Q: What does the timeline look like for the full acquisition process?
There are exceptions to prove every rule, and in some ways every M&A deal is a snowflake, but the short answer is that most deals take at least 6-9 months from initial contact to final close. And depending on a variety of factors, it is not uncommon to see deals take 12 to 18 months from the time you engage an M&A Advisor, until the cash is in the bank.
Longer time lines are associated with:
Lack of seller readiness for the process
Lack of buyer conviction or competition between multiple buyers
Complex deal structuring issues like tax issues, strategic shareholder approval issues, key regulatory approvals, etc.
It is important to be realistic about this and it is not a bad idea to be very wary of M&A firms that promise something faster. These deals have distinct phases and they cannot be rushed: the pre-deal reputation building phase, the courtship phase, the due diligence phase, the negotiation phase, the shareholder and board approval phase, the documentation drafting phase, and the final closing and regulatory approval phase. This is all work and it all takes meaningful time to get done, especially when key players on both the buyer and the seller side have day jobs to attend to!
Q: What are some of the areas of concern you watch out for once a company starts this process?
This is such a stressful and dangerous time for a company; there are a million ways these deals can go wrong. Some of the big fiascos include:
Being approached by a competitor who claims to be serious about buying the company, but is really just on a fishing expedition to use the diligence process to gather sensitive competitive intelligence;
Having one or more reputable buyers take a good close look and then decide to walk away. Industry players will conclude you were not worth the price you demanded, or there is something wrong with your business under the surface (in these situations, you are said to look “over-shopped”);
Leaks getting out about the possible deal, leading to competitor responses such as doing their own deals with each other to become more bulked up and formidable, offering themselves up for acquisition instead of you (on more attractive terms), taking advantage of instability by recruiting your top employees away, or telling your customers that your product cannot be trusted because you are “in play”;
Becoming so distracted that you take your eye off the revenue ball and your growth slows, or even reverses, leaving you very damaged and vulnerable if the deal fails;
Telling the full team too early (or having the serious nature of the talks leak) and then having employee retention issues - your top performing sales reps are always the first to go because they have the best career options;

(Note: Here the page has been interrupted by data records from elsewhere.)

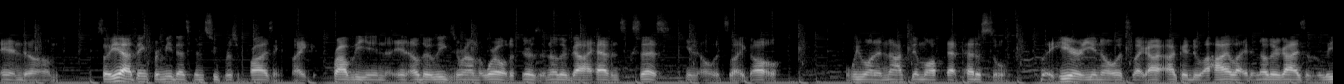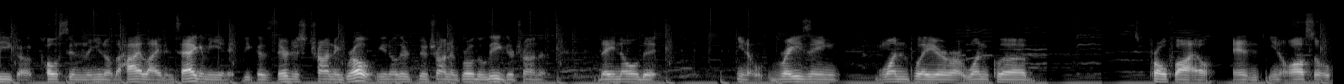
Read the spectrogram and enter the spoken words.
And um, so yeah, I think for me that's been super surprising. Like probably in in other leagues around the world, if there's another guy having success, you know, it's like oh, we want to knock them off that pedestal. But here, you know, it's like I, I, could do a highlight, and other guys in the league are posting, the, you know, the highlight and tagging me in it because they're just trying to grow. You know, they're they're trying to grow the league. They're trying to, they know that, you know, raising one player or one club profile, and you know, also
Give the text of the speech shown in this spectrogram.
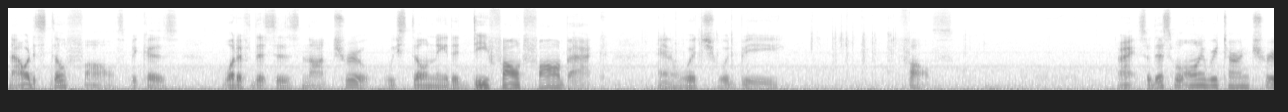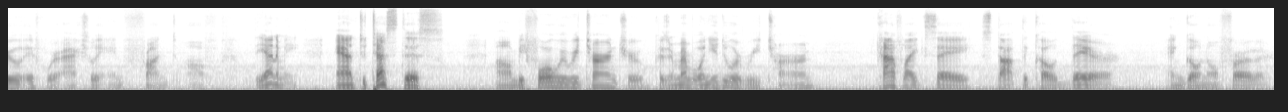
now it is still false because what if this is not true? We still need a default fallback and which would be false. Alright, so this will only return true if we're actually in front of the enemy. And to test this, um, before we return true, because remember when you do a return, kind of like say stop the code there and go no further.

CEO or senior team deal fatigue leading to rash or impulsive decisions or harsh destructive comments to the buyer.
Want to learn more about how to plan for exits and maximize returns? Download our free eBook today Angel Exits: Perspectives and Techniques for Maximizing Investment Returns or purchase our books at Amazon.com.